During the early stages of frostbite, the affected area may feel cold to the touch and/or show mild redness. As the severity increases, as does the degree of inflammation (redness, swelling and pain), often spreading from the toes into the webs of feet. Advanced stages of frostbite appears as shriveled, blackened tissue. Once tissue damage due to frostbite occurs, there is no way to stop it, and will eventually lead to loss of the affected tissue.
If tissue is still frozen when discovered, rapidly rewarm in a warm (body temperature) water bath.
Do not apply any direct heat (such as that produced by a heat lamp or hair dryer).
Do not rub or message affected areas.
Do not rewarm the tissue and then put the duck back outside in the cold. Thawing and refreezing of skin tissue will cause even more damage.

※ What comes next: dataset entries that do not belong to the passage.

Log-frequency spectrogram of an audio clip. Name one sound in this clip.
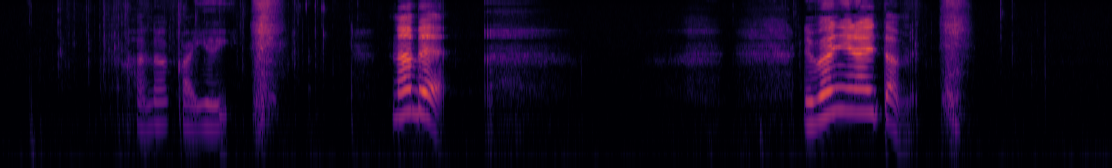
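A young woman speaks softly and casually close to a microphone.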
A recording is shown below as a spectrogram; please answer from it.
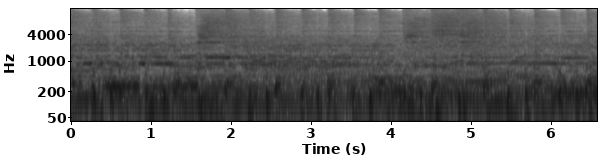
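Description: Live rock band jamming loudly without vocals: distorted electric guitar, bass guitar and a drum kit with crashing cymbals.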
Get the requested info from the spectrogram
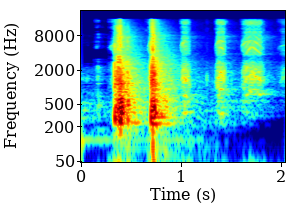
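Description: Cordless 3/8-inch impact wrench fired in several short bursts, its hammering mechanism rattling as it backs out a tailgate screw, with a brief motor whine near the end.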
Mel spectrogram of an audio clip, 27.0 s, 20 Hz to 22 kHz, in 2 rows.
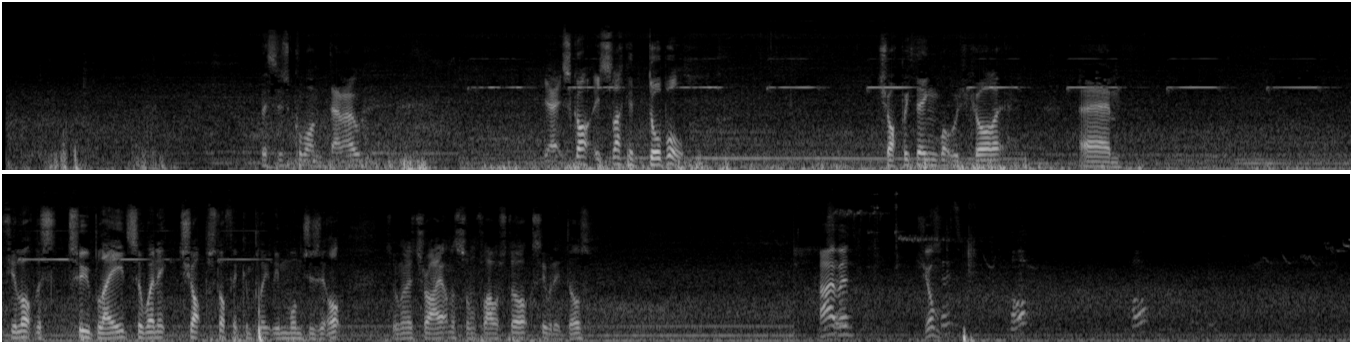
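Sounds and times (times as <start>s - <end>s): wind buffeting microphone: 0.0s - 21.4s
diesel engine running: 1.0s - 22.0s.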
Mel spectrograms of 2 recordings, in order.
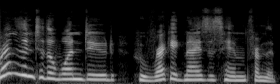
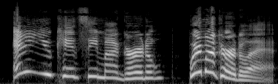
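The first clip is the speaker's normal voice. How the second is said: woman's voice, high, loud and swooping; 8 semitones higher, 6 dB louder than usual.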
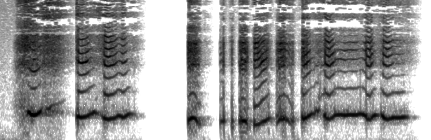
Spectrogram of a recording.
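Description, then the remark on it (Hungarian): A baby guinea pig's thin, mewling cry rises and falls in several wavering bursts, fairly loud, with a short pause before it starts up again more insistently. “Harsant fel újult erővel a vékony nyivákoló sírás.”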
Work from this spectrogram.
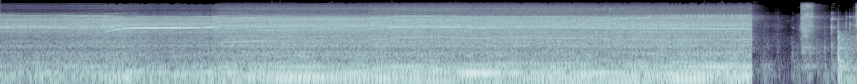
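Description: A power saw making a dry cut on plumbing material, a loud steady whine with shifting high tones running for about seven seconds before stopping abruptly, followed by brief clattering.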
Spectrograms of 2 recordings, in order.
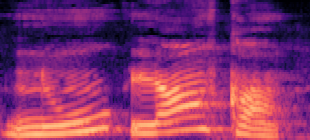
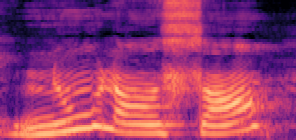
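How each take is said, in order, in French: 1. Le c se prononce comme un k dur. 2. Le c se prononce comme un s doux. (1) "si on ajoute, on garde le radical L A N C et on ajoute O N S, on va prononcer lancons" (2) "pour prononcer nous lançons, on doit mettre une cédille"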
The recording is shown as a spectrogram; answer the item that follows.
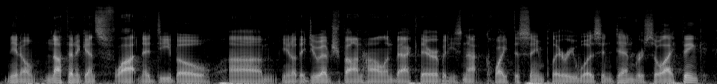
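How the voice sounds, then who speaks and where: A man's voice: a bass voice, little pitch movement, brisk, creaky, smooth. A man with an American accent giving casual football analysis as a co-host on a sports podcast.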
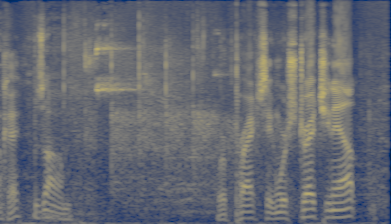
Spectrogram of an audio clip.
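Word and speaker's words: Zohm: Like Ella, how would you pronounce that? Zom. Z-O-H-M, yeah. Okay. Zom.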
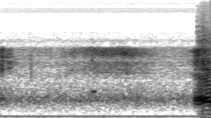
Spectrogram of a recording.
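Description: Steady hiss and low hum of a narrow-band recorded conversation, likely a phone line, during a pause between speakers.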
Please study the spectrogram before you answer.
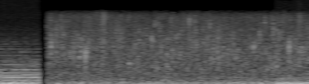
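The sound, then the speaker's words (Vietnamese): Heavy rain pouring down in a sudden downpour. It is a dense, steady, hissing wash of drops that continues without a break after a brief silence at the start. “trời bỗng đổ mưa tầm tã”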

Once the affected skin is warmed up, place the duck in a quiet, comfortable recovery area that provides them with supplemental heat, possible fluid therapy, pain medication, and treatment of secondary infections.
Given orally at a dosage of 15 mg/kg q8-12h for 2-6 weeks may be helpful.
Topical aloe vera
Has been shown to significantly improve tissue survival, both alone and in combination with oral pentoxifylline.
Case 1: Frostbite in a Parrot An approximately 5-year-old female grey-headed parrot was evaluated after exposure to outdoor temperatures below —20°C (—4°F) for approximately 22 hours. Severe frostbite affecting multiple digits, as well as dehydration and a depressed attitude, were diagnosed. Treatment included oral antibiotics, antifungals, nonsteroidal anti-inflammatories (NSAIDs), pentoxifylline, and topical aloe vera. Surgical amputation of the affected toes was not performed. Mild to moderate pododermatitis over the intertarsal joints developed because of a shift in weight bearing after the loss of most digits. Within 5 months after initial presentation, all frost-damaged toes had self-amputated, and the bird was able to function independently with no limitations in mobility. Ref